Editorial: ‘Early ed’ bill goes astray
It’s that time of the legislative session in which a slew of bills are introduced with well-meaning intentions, but proceed with undue momentum and not enough skeptical scrutiny. H.97 is one of those bills. Advertised as a way to strengthen the state’s early education day-care facilities, the bill already has the preliminary endorsement of Gov. Peter Shumlin, 53 representatives and 11 senators, and the support of former Gov. Howard Dean — and yet it may do more harm than good in its current version and is irresponsible for its lack of fiscal prudence.
The bill seeks to bring day care workers under the state employees union, creating a hybrid union workforce that falls under the state’s benefit umbrella even though the day care providers would not be state employees. The intent is to allow day care workers a chance to “collectively bargain” for higher wages and better training and education, as well as to receive the state’s health care benefits and pension. Subsidies to private day care providers have been discussed, but are not spelled out in the legislation.
The big picture objective is right on target, which is “to improve the quality of child care and early learning programs for Vermont’s children and families by establishing a new model of collaboration between the state and child care providers that recognizes the critical importance of early childhood educators in the delivery of high-quality early childhood education.”
No argument there. Most Vermonters understand the critical importance of early education (those few years before kindergarten) to the child’s academic success.
But H.97 does not address improving that system. Rather, within the 17 pages of this bill the sole discussion revolves around how day-care providers will become union members and how the collective bargaining powers gained in that move will affect state subsidies and the private businesses that employ child care workers. (And it is unclear how that might benefit those private businesses, or, in the end, bite them with increased wages, which, in turn, would be passed on to day care users.)
The bill omits any discussion about how childcare providers might gain more knowledge, skills or training. There is no discussion about the program reaching more families of children in need. There is no mention of how this new state collaboration will assure “high-quality” early education programs. And, importantly, there is no mention of cost. Not a single word.
Are we (or the 53 representatives, 11 senators and Gov. Shumlin) to believe that day care providers under the state employees union will see higher wages, health care coverage and state pension benefits with no cost increase to the state taxpayers or private users? Really? And, if not, how that does work in a budget year in which the governor and Legislature are seeking ways to cut $175 million in expenses? From a fiscal perspective, the lack of discussion of increased cost is a glaring omission that should put a screeching halt to any further momentum and make current supporters — of whom several are from Addison County — take a hard look at the bill’s consequences.

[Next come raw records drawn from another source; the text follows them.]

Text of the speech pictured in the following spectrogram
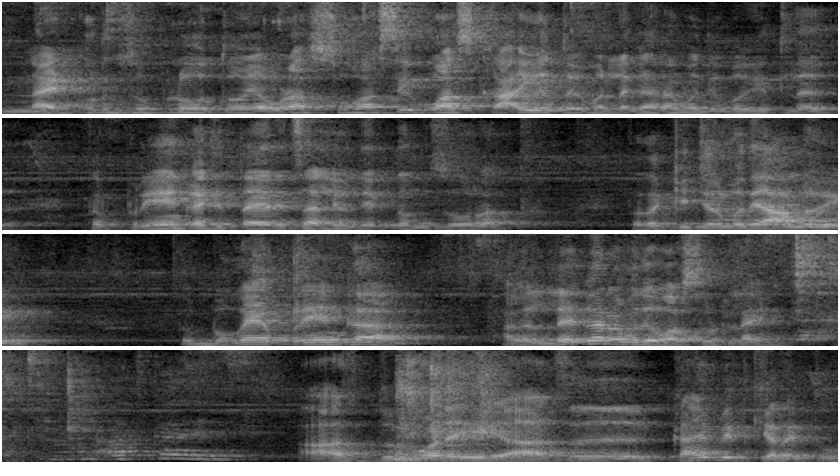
नाईट करून झोपलो होतो. एवढा सुहासिक वास काय येतोय म्हणलं घरामध्ये बघितलं. तर प्रियंकाची तयारी चालली होती एकदम जोरात. तर आता किचनमध्ये आलोय. तर बघूया प्रियंका. अगं लय घरामध्ये वास सुटलाय. आहे आज दुर्बळ आहे. आज काय बेत केलाय तू?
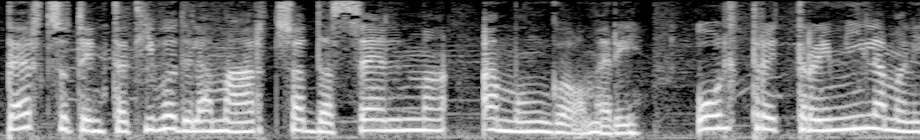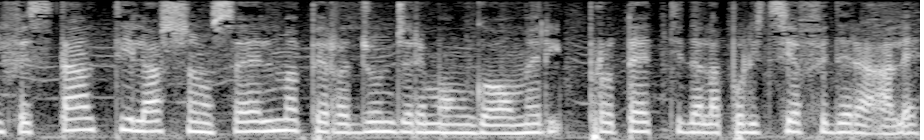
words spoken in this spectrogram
Terzo tentativo della marcia da Selma a Montgomery. Oltre 3.000 manifestanti lasciano Selma per raggiungere Montgomery, protetti dalla Polizia federale.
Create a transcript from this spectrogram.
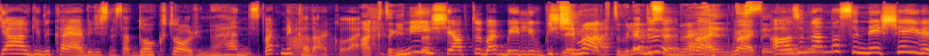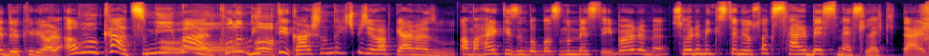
yağ gibi kayar. Birisi mesela doktor, mühendis. Bak ne Aa, kadar kolay. Aktı gitti. Ne iş yaptığı bak belli bu kişiler. İçime aktı biliyor Değil musun? mi? Bak Mühendis bak dedim ağzından nasıl neşeyle dökülüyor. Avukat, mimar. Oh, Konu bitti. Karşılığında hiçbir cevap gelmez bu. Ama herkesin babasının mesleği böyle mi? Söylemek istemiyorsak serbest meslek derdik.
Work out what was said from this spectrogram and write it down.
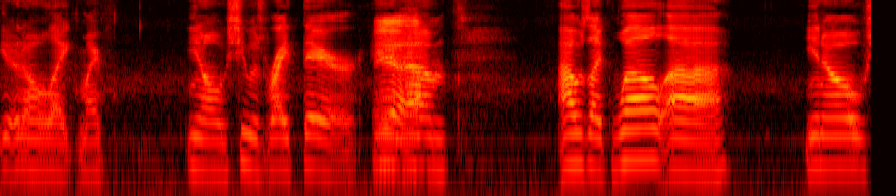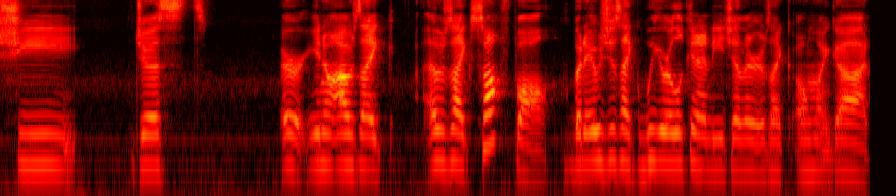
you know, like my, you know, she was right there. And, yeah. Um, I was like, "Well, uh, you know, she just, or, you know, I was like, it was like softball, but it was just like we were looking at each other. It was like, oh my god.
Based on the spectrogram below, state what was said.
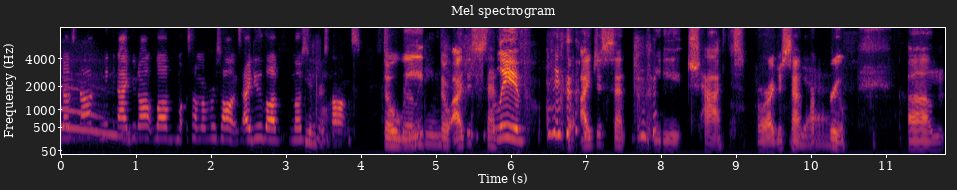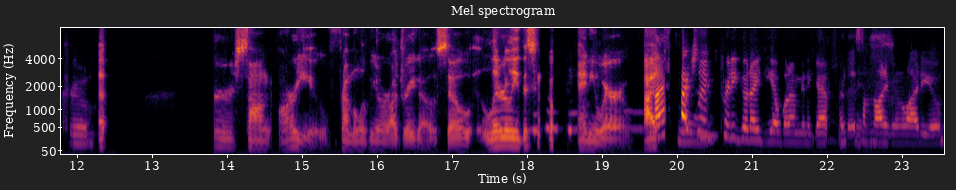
does not mean I do not love some of her songs. I do love most of her songs. So We're we. redeemed. So I just sent. Leave. So I just sent the chat, or I just sent our Yes. group. Um, Crew. her song "Are You" from Olivia Rodrigo. So literally, this can go anywhere. I I have actually a pretty good idea what I'm gonna get for Like this. I'm not even gonna lie to you.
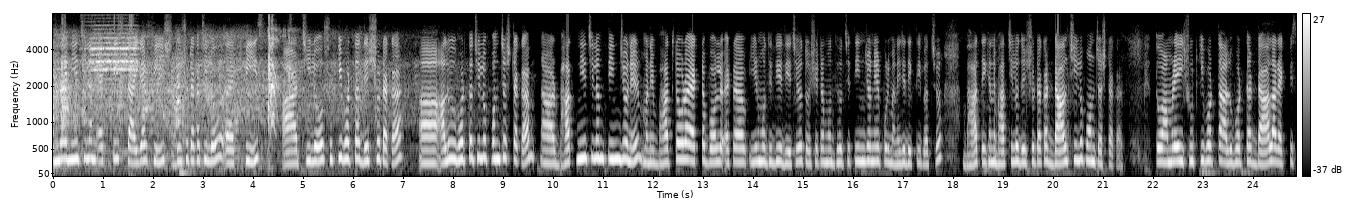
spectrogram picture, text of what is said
আমরা নিয়েছিলাম এক পিস টাইগার ফিশ দুশো টাকা ছিল, এক পিস আর ছিল শুটকি ভর্তা দেড়শো টাকা আলু ভর্তা ছিল পঞ্চাশ টাকা, আর ভাত নিয়েছিলাম তিনজনের মানে ভাতটা ওরা একটা বল, একটা ইয়ের মধ্যে দিয়ে দিয়েছিল, তো সেটার মধ্যে হচ্ছে তিনজনের পরিমাণে যে দেখতেই পাচ্ছ, ভাত, এখানে ভাত ছিল দেড়শো টাকা, ডাল ছিল পঞ্চাশ টাকার তো আমরা এই শুটকি ভর্তা, আলু ভর্তার ডাল আর এক পিস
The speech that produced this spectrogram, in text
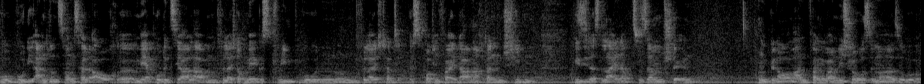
wo, wo die anderen Songs halt auch äh, mehr Potenzial haben, vielleicht auch mehr gestreamt wurden und vielleicht hat Spotify danach dann entschieden, wie sie das Line-Up zusammenstellen. Und genau am Anfang waren die Shows immer so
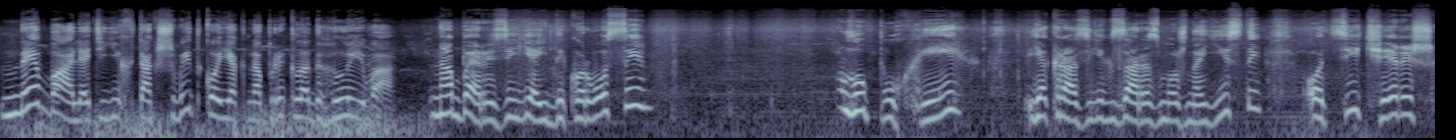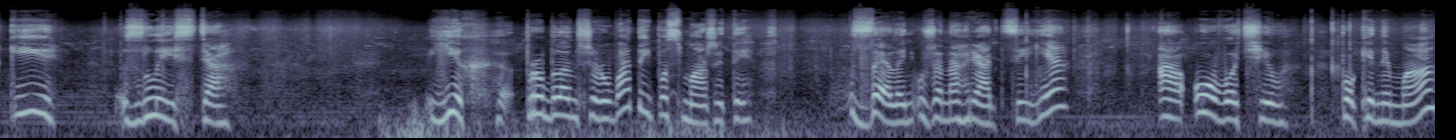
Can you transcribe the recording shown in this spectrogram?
Не валять їх так швидко, як, наприклад, глива. На березі є й дикороси, лопухи. Якраз їх зараз можна їсти. Оці черешки з листя. Їх пробланширувати і посмажити. Зелень уже на грядці є, а овочів поки нема,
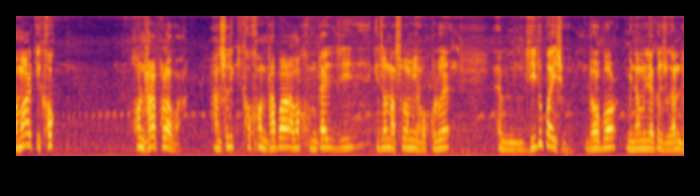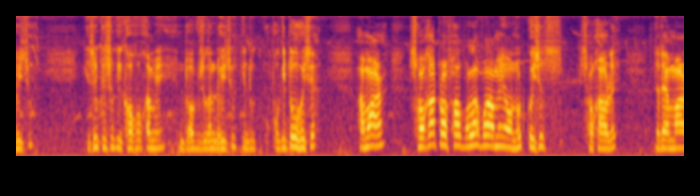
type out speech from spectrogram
আমাৰ কৃষক সন্থাৰ ফালৰ পৰা আঞ্চলিক কৃষক সন্থাৰ পৰা আমাৰ খমটাই যি কেইজন আছোঁ আমি সকলোৱে যিটো পাৰিছোঁ দৰৱৰ বিনামূলীয়াকৈ যোগান ধৰিছোঁ। কিছু কিছু কৃষকক আমি দৰৱ যোগান ধৰিছোঁ কিন্তু উপকৃতও হৈছে। আমাৰ চৰকাৰৰ তৰফৰ ফালৰ পৰা আমি অনুৰোধ কৰিছোঁ চৰকাৰলৈ যাতে আমাৰ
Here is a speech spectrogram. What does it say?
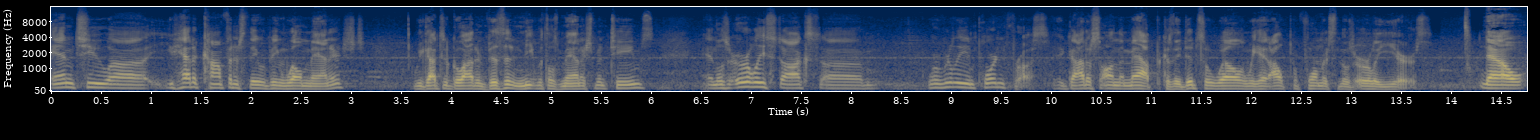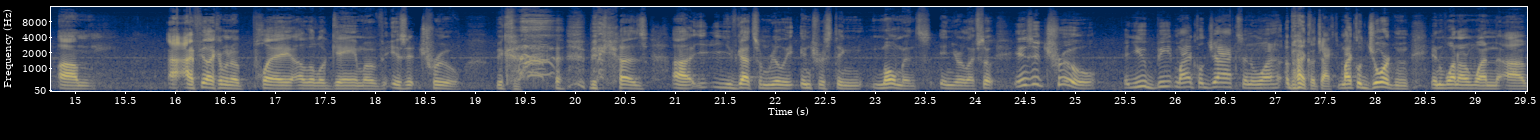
And to uh, you had a confidence they were being well managed. We got to go out and visit and meet with those management teams, and those early stocks um, were really important for us. It got us on the map because they did so well, and we had outperformance in those early years. Now, um, I feel like I'm going to play a little game of is it true? Because because uh, you've got some really interesting moments in your life. So, is it true that you beat Michael Jackson, one, Michael Jackson, Michael Jordan in one-on-one uh,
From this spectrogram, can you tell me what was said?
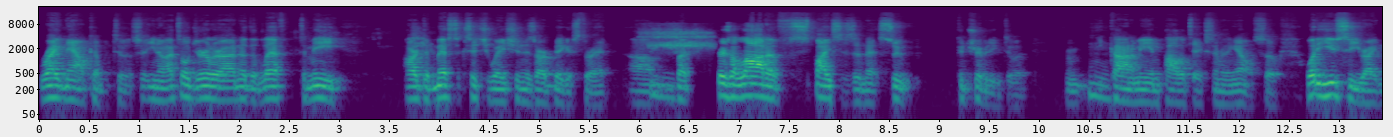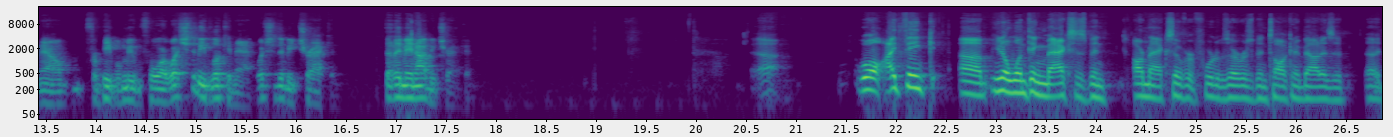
right now coming to us. You know, I told you earlier, I know the left, to me, our domestic situation is our biggest threat. Um, but there's a lot of spices in that soup contributing to it from Mhm. economy and politics and everything else. So, what do you see right now for people moving forward? What should they be looking at? What should they be tracking that they may not be tracking? Uh, well, I think um, you know one thing Max has been our Max over at Forward Observer has been talking about is a, a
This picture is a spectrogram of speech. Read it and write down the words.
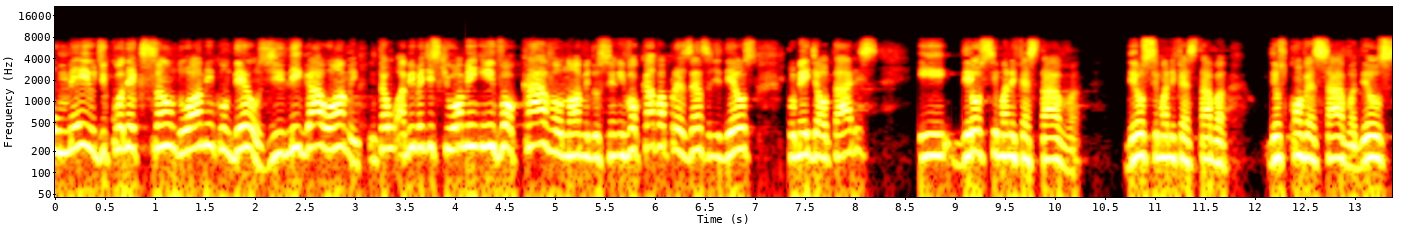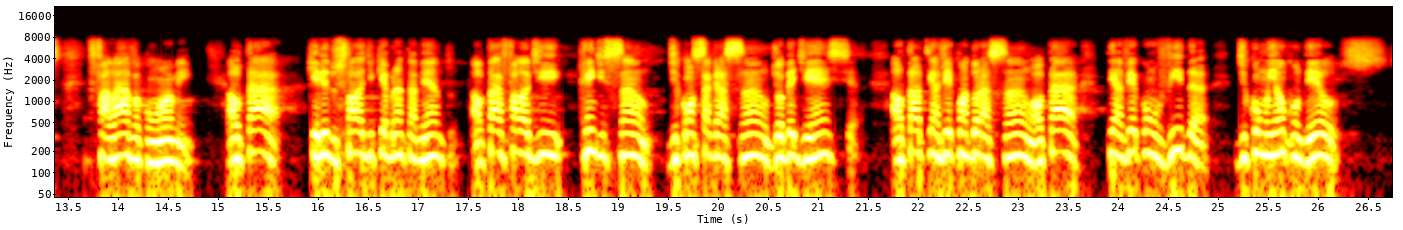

Furthermore, the bill’s thrust — to increase the professionalism of day care providers — may be creating a wasteful parallel system that our existing schools may be better able to provide. If the goal is to create more professional pre-K care and education of our youth, why not channel those programs into our existing school systems where courses can be better integrated and coordination is infinitely easier?
Finally, it’s important to ask where the money might come from to pay for increased wages, health care benefits and a state pension for the state’s day care providers (within the school system or outside it)? Since there is no budget surplus, the most logical source would be an addition to the property tax, in addition to higher fees for those middle-to-high income day care users not subsidized by the state. If that’s the intent, perhaps supporters of the bill should tell their fellow taxpayers.
With all that is missing from this bill, what becomes clear is that the bill’s intent is more to unionize day care providers than improve early education to Vermont’s children. That glaring weakness needs to be rectified soon, or legislators need to start anew with a bill that does not put the cart before the horse: In other words, propose a bill that first seeks to improve early education programs and then add the possibility of unionizing day care providers, but only if it improves the outcomes and if costs can be contained.
Angelo S. Lynn